Fourth, the resurrection has many proofs to its veracity.  First of all, the fact that men from all cultures are turning to faith in Christ points to him being alive, not dead.  Second, being the source of life, it was impossible for him not to bring his body back to life.  Third, even if God is invisible, the fact that his works of casting out demons and overcoming idolatry through his people is manifest are proof of the resurrection.  For, demons would scarcely obey in the name of a dead man, but rather in the name of the One risen.

Responding to the Jews Concerning Christ’s Person from the Old and New Testaments

Fifth, Athanasius answers the unbelieving Jews by using the Scriptures to argue for the incarnation with many references.  He starts with the virgin birth (Mt.1: 23, cf; Is. 7:14), and moves on to Moses’ prediction (Num.14: 5-17; Is. 8:4), his living place (Hos. 9:1), his death (Is. 53:3), his birth and death on the cross (Jer.9: 19; Ps.22: 16; Is.9: 10), his miracles (Is.65: 1-2, Rom.10: 20; Is.35: 3) and more scripture.  He then argues from the withdrawal of prophecy and the destruction of Jerusalem (Mt.11: 13; Lk.16: 16), and points to the fact that it was the Lord himself that would save us (Is.63: 9).

Unbelief of the Greeks Addressed

Sixth, Athanasius addresses the unbelief of the Greeks concerning the absurdity of the incarnation and he points out that it is no problem for Christ to manifest in a body if in fact the Logos Manifests Himself in creation.  Moreover, his manifestation in a body is grounded on his relation to Creation as a whole.  Hence, because he wanted to reveal himself to man, he became man.  Another line of argument concerns the reason for the incarnation.  Since man is the only creature that sinned, he would not see or recognize the Creator through his works, so through the incarnation he manifested his works among them.  He continues with many other proofs to counter their scoffing, but ends his letter with an exhortation for those who love knowledge to find it where it only resides: in Christ, where it’s attained through virtuous living that’s grounded in loving the Logos who is blessed forever more.

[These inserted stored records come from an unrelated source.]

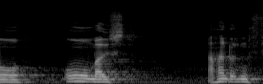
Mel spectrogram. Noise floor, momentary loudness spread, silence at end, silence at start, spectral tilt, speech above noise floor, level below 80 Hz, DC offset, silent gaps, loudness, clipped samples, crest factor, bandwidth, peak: -60 dBFS; 16 LU; 0 s; 0 s; -6.5 dB/octave; 28 dB; -62 dBFS; under 0.1%; none; -33 LUFS; under 0.1%; 20 dB; 14 kHz; -14 dBFS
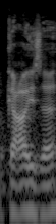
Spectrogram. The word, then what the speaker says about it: geyser: someone's on about having a gigs or a geyser depending on how you pronounce it wherever you're from there's one right here look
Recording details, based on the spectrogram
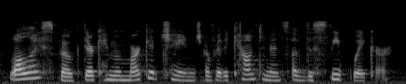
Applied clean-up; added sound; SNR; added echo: none; none; none; none.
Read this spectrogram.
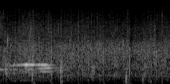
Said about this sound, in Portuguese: Uma salva de palmas.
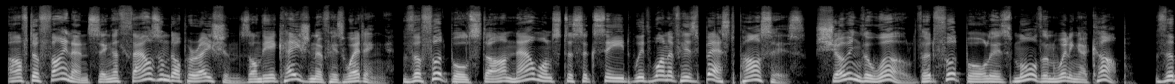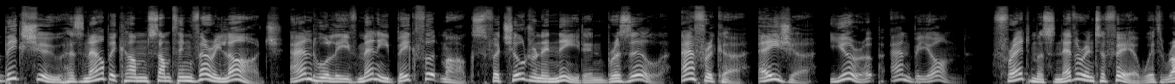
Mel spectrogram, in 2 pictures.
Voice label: narration

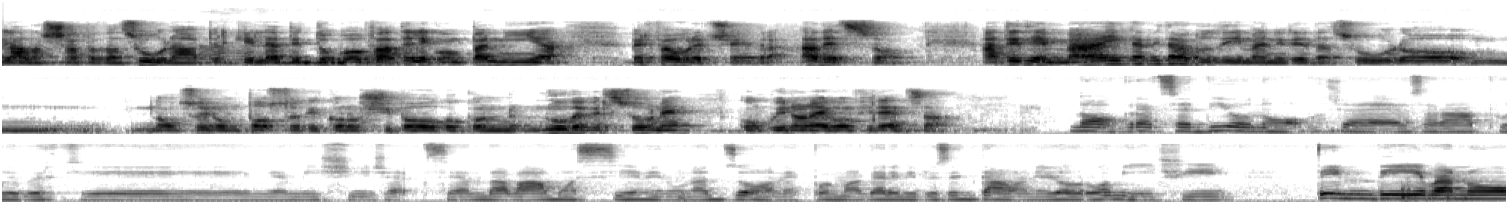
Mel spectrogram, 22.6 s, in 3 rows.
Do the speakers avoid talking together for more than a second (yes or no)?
yes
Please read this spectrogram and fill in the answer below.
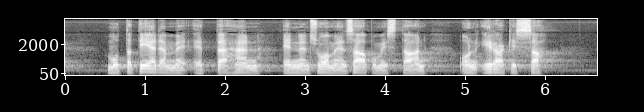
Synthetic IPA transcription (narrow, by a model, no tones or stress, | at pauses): mut̪ːɑt̪iedæmːeʔet̪ːæhænenːensuomeːnsɑːpumist̪ɑːn | ʔonirɑkisːɑ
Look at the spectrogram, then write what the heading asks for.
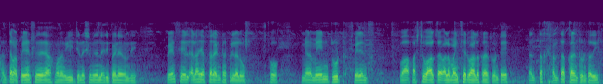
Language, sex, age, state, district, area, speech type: Telugu, male, 18-30, Telangana, Vikarabad, urban, spontaneous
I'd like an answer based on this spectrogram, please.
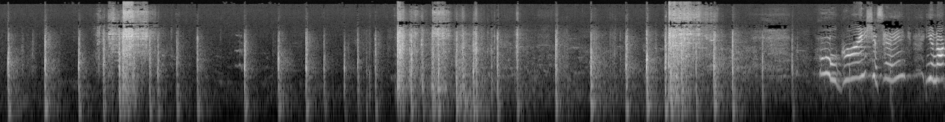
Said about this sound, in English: In the end table, you broke the legs off the sofa and stuck your foot through the front window. Shucks, I was hoping you wouldn't notice.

[1] Athanasius, “On The Incarnation of The Word,” The Nicene and Post-Nicene Fathers, Second Series,

Volume IV, p.36 (T & T Clark Edinburgh, Wm. B. Eerdmans Publishing Company, Reprinted in 1996).